"It'll have to be quick.", she thought to herself.  "One peep out of the person and the jig is up."

She gripped the knife tighter... and sprang.

The preceding has been a chapter from Juggernaught: A Moast Unusual Bible Study
(Copyright 2016, Edmund Lloyd Fletcher.)

For more on this story, please visit its main page.

Also, don't forget to subscribe to the email list so you never miss a thing!

Friday, May 19, 2017

Update: on the road to recovery

Hey all,

Just giving you a little update since I haven't been throwing down a lot of posts lately and you're probably wondering what gopher hole I fell down.

Well, I caught a spring cold, but unlike those around me, it kept getting worse and worse.  My ear, jaw, ... basically the whole side of my head was swollen up like a pumpkin.  Couldn't eat, couldn't sleep, couldn't even swallow.

Of course this all happens in the middle of a class final project.

So eventually DW drags me into the Dr.  (which says a lot about how bad it was for me to go willingly).  Turns out I had a severe case of "peritonsillar abscess", which is a nasty little thing.  In fact, up until recently they thought this is what George Washington died of!

Anyway, they vandalized me personally pretty good and sent me home whimpering in pain, saying there was a 60% chance it didn't work and I'd need a CAT scan and throat surgery on Monday.  This was NOT my finest moment!

Got a lot of my tribe on prayer and, mercifully, it did turn around!  Praise the LORD!

I'm taking it easy now and letting the antibiotics do their thing.  (They somehow they changed the balance of things and gave me thrush, but compared to the pain before... I'm sure not complaining!)

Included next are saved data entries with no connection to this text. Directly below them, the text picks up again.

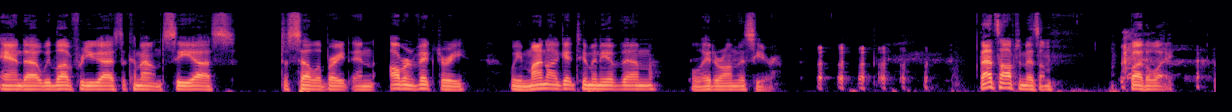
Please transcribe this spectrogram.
And uh, we'd love for you guys to come out and see us to celebrate an Auburn victory. We might not get too many of them later on this year. That's optimism, by the way.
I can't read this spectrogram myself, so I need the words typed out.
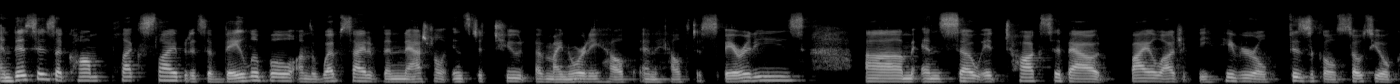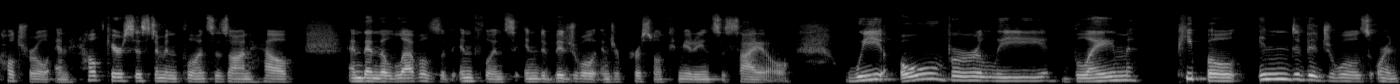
and this is a complex slide, but it's available on the website of the National Institute of Minority Health and Health Disparities. Um, and so it talks about biologic, behavioral, physical, socio-cultural, and healthcare system influences on health, and then the levels of influence, individual, interpersonal, community, and societal. We overly blame people, individuals, or in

Coming up for you guys I'll be back on track with the Juggernaught story this week, as well as some more midweek articles.  I hope to figure out some video resources to go with those so you can use them in your own Bible study groups if you want.

Then I've got the Moast Unusual sequel and another book coming out, as well as Queen of Atlantis in more formats, so plenty to do.

What else can I say, but it's good to be back!
 - E.L. Fletcher